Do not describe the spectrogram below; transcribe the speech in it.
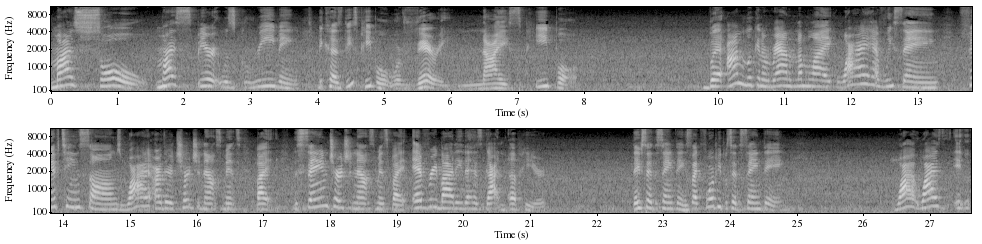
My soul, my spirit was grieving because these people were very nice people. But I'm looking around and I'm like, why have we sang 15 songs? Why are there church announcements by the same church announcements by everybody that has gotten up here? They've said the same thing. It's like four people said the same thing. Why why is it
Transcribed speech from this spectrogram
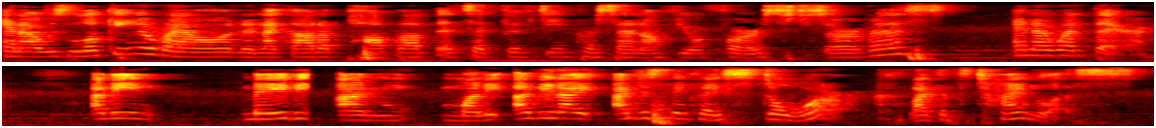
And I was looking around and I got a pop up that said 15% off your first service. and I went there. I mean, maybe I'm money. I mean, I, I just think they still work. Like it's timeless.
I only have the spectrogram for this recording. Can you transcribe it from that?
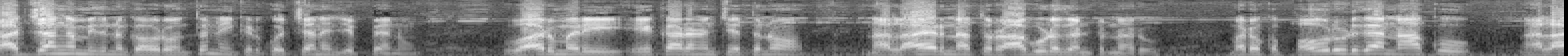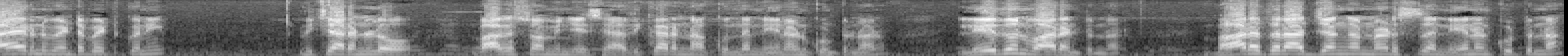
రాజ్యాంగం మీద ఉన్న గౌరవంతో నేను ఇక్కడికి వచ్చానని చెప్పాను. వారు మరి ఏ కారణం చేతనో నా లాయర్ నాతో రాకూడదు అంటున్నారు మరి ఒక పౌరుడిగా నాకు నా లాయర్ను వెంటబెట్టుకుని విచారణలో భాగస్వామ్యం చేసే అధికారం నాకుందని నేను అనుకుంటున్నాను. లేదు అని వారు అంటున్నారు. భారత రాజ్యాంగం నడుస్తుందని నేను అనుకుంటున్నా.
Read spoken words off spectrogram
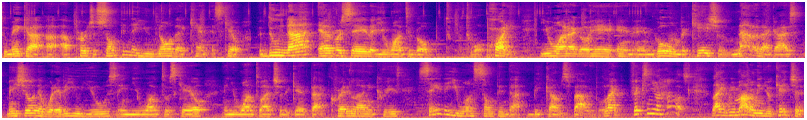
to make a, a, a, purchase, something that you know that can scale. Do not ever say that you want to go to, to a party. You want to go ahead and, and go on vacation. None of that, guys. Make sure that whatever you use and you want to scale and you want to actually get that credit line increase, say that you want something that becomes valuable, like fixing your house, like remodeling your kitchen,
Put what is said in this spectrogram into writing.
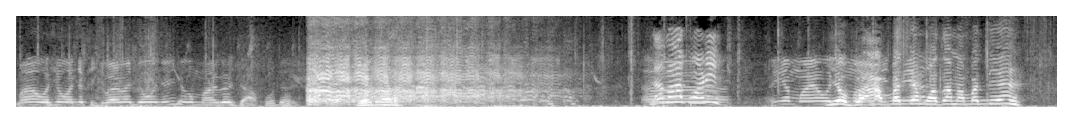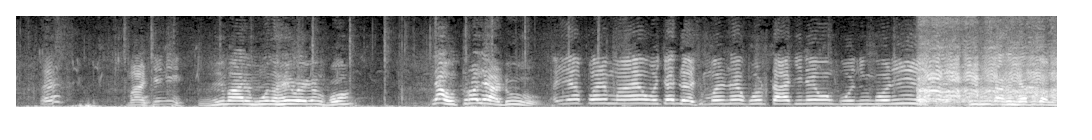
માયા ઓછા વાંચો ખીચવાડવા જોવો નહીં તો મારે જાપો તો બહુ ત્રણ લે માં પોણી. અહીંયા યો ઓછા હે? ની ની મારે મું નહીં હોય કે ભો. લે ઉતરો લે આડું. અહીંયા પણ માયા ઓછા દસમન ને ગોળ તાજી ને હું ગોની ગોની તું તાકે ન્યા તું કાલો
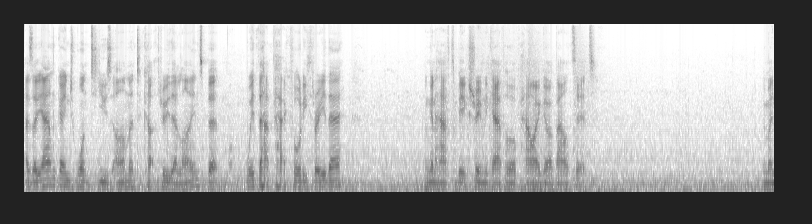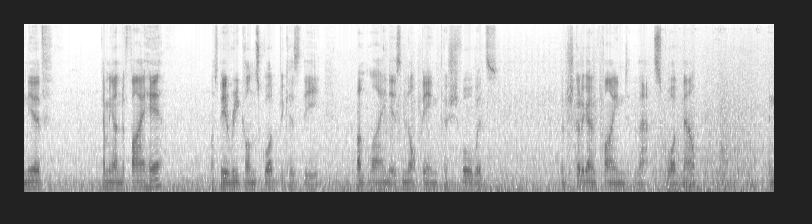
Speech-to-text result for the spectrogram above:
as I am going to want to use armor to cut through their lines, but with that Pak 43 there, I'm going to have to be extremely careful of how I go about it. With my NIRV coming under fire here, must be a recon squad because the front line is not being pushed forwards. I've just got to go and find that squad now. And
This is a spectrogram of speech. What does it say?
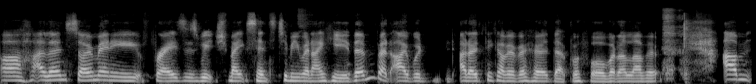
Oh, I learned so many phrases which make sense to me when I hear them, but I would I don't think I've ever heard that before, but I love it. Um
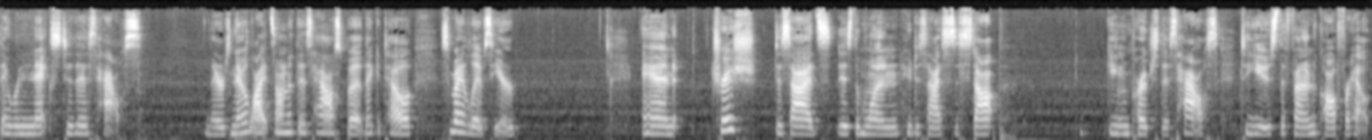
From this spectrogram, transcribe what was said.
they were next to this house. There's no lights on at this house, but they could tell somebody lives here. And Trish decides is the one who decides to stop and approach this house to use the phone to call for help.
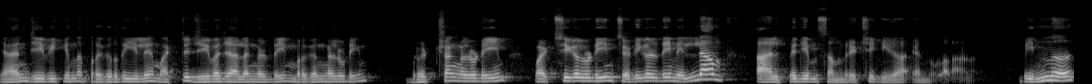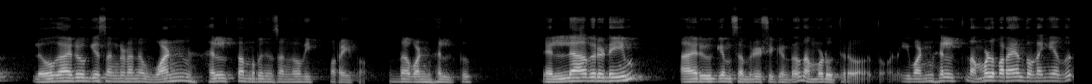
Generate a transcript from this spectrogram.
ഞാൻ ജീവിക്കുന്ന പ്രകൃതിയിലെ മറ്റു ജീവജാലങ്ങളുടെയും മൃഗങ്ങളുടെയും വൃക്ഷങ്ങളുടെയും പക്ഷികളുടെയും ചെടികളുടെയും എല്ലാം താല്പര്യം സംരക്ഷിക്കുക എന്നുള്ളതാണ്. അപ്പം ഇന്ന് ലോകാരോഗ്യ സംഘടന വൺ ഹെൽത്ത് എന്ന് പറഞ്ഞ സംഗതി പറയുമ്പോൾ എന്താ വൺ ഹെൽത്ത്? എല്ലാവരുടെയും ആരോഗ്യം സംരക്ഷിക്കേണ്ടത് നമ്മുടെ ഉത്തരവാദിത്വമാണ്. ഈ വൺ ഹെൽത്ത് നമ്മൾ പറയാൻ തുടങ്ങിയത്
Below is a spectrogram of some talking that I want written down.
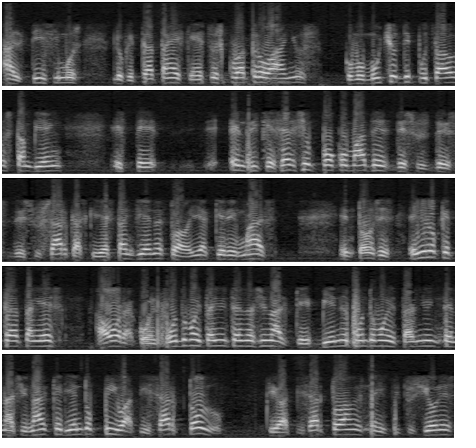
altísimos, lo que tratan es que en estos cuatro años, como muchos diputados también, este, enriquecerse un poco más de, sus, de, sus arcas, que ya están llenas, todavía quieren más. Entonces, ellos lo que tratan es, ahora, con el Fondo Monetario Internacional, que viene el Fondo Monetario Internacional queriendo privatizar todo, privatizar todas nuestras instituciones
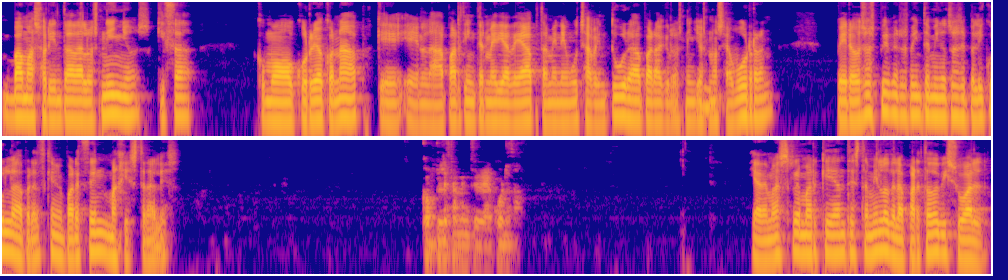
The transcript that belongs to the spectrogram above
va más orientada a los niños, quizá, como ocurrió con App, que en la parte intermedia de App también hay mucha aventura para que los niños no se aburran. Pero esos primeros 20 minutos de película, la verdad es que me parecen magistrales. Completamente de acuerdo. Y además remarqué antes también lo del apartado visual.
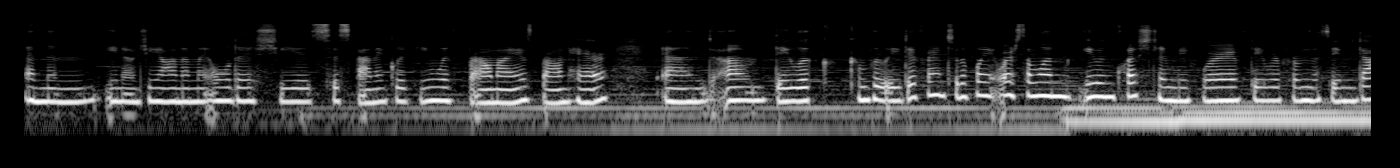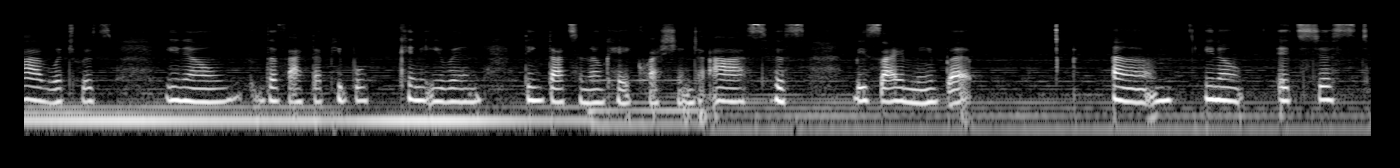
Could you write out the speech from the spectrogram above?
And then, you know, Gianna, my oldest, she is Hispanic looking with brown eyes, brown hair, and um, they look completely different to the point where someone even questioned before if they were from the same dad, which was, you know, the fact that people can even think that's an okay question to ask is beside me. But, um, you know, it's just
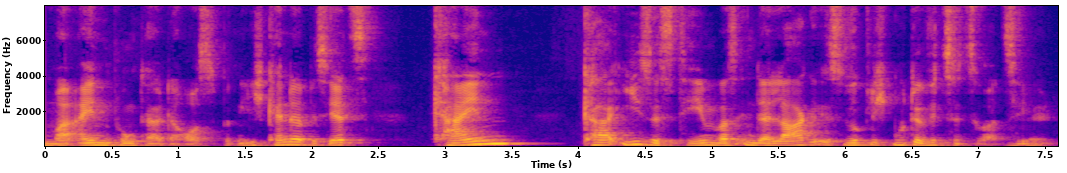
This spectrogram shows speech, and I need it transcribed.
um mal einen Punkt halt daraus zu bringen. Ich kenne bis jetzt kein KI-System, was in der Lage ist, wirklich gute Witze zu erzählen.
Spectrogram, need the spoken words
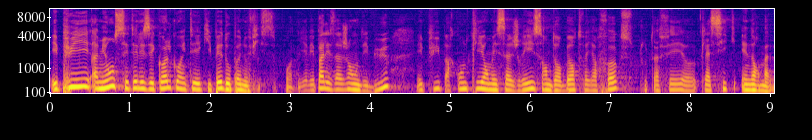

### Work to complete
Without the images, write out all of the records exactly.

### Exercise answer
Do not describe the spectrogram below; transcribe the speech in it.
My soul, my spirit was grieving because these people were very nice people. But I'm looking around and I'm like, why have we sang 15 songs? Why are there church announcements by the same church announcements by everybody that has gotten up here? They've said the same thing. It's like four people said the same thing. Why why is it
Transcribed speech from this spectrogram
And I was looking around and I got a pop up that said 15% off your first service. and I went there. I mean, maybe I'm money. I mean, I, I just think they still work. Like it's timeless.
I only have the spectrogram for this recording. Can you transcribe it from that?
రాజ్యాంగం మీద ఉన్న గౌరవంతో నేను ఇక్కడికి వచ్చానని చెప్పాను. వారు మరి ఏ కారణం చేతనో నా లాయర్ నాతో రాకూడదు అంటున్నారు మరి ఒక పౌరుడిగా నాకు నా లాయర్ను వెంటబెట్టుకుని విచారణలో భాగస్వామ్యం చేసే అధికారం నాకుందని నేను అనుకుంటున్నాను. లేదు అని వారు అంటున్నారు. భారత రాజ్యాంగం నడుస్తుందని నేను అనుకుంటున్నా.
Read spoken words off spectrogram
to make a, a, a, purchase, something that you know that can scale. Do not ever say that you want to go to, to a party. You want to go ahead and, and go on vacation. None of that, guys. Make sure that whatever you use and you want to scale and you want to actually get that credit line increase, say that you want something that becomes valuable, like fixing your house, like remodeling your kitchen,
Put what is said in this spectrogram into writing.
માયા ઓછા વાંચો ખીચવાડવા જોવો નહીં તો મારે જાપો તો બહુ ત્રણ લે માં પોણી. અહીંયા યો ઓછા હે? ની ની મારે મું નહીં હોય કે ભો. લે ઉતરો લે આડું. અહીંયા પણ માયા ઓછા દસમન ને ગોળ તાજી ને હું ગોની ગોની તું તાકે ન્યા તું કાલો
Speech-to-text result for the spectrogram above:
as I am going to want to use armor to cut through their lines, but with that Pak 43 there, I'm going to have to be extremely careful of how I go about it. With my NIRV coming under fire here, must be a recon squad because the front line is not being pushed forwards. I've just got to go and find that squad now. And
This is a spectrogram of speech. What does it say?
Oh, I learned so many phrases which make sense to me when I hear them, but I would I don't think I've ever heard that before, but I love it. Um
From this spectrogram, transcribe what was said.
they were next to this house. There's no lights on at this house, but they could tell somebody lives here. And Trish decides is the one who decides to stop and approach this house to use the phone to call for help.
Generate a transcript from this spectrogram.
ഞാൻ ജീവിക്കുന്ന പ്രകൃതിയിലെ മറ്റു ജീവജാലങ്ങളുടെയും മൃഗങ്ങളുടെയും വൃക്ഷങ്ങളുടെയും പക്ഷികളുടെയും ചെടികളുടെയും എല്ലാം താല്പര്യം സംരക്ഷിക്കുക എന്നുള്ളതാണ്. അപ്പം ഇന്ന് ലോകാരോഗ്യ സംഘടന വൺ ഹെൽത്ത് എന്ന് പറഞ്ഞ സംഗതി പറയുമ്പോൾ എന്താ വൺ ഹെൽത്ത്? എല്ലാവരുടെയും ആരോഗ്യം സംരക്ഷിക്കേണ്ടത് നമ്മുടെ ഉത്തരവാദിത്വമാണ്. ഈ വൺ ഹെൽത്ത് നമ്മൾ പറയാൻ തുടങ്ങിയത്
Below is a spectrogram of some talking that I want written down.
altísimos, lo que tratan es que en estos cuatro años, como muchos diputados también, este, enriquecerse un poco más de, sus, de, sus arcas, que ya están llenas, todavía quieren más. Entonces, ellos lo que tratan es, ahora, con el Fondo Monetario Internacional, que viene el Fondo Monetario Internacional queriendo privatizar todo, privatizar todas nuestras instituciones
The transcript that belongs to the spectrogram above
va más orientada a los niños, quizá, como ocurrió con App, que en la parte intermedia de App también hay mucha aventura para que los niños no se aburran. Pero esos primeros 20 minutos de película, la verdad es que me parecen magistrales. Completamente de acuerdo. Y además remarqué antes también lo del apartado visual.
Could you write out the speech from the spectrogram above?
And then, you know, Gianna, my oldest, she is Hispanic looking with brown eyes, brown hair, and um, they look completely different to the point where someone even questioned before if they were from the same dad, which was, you know, the fact that people can even think that's an okay question to ask is beside me. But, um, you know, it's just
This spectrogram shows speech, and I need it transcribed.
um mal einen Punkt halt daraus zu bringen. Ich kenne bis jetzt kein KI-System, was in der Lage ist, wirklich gute Witze zu erzählen.
Spectrogram, need the spoken words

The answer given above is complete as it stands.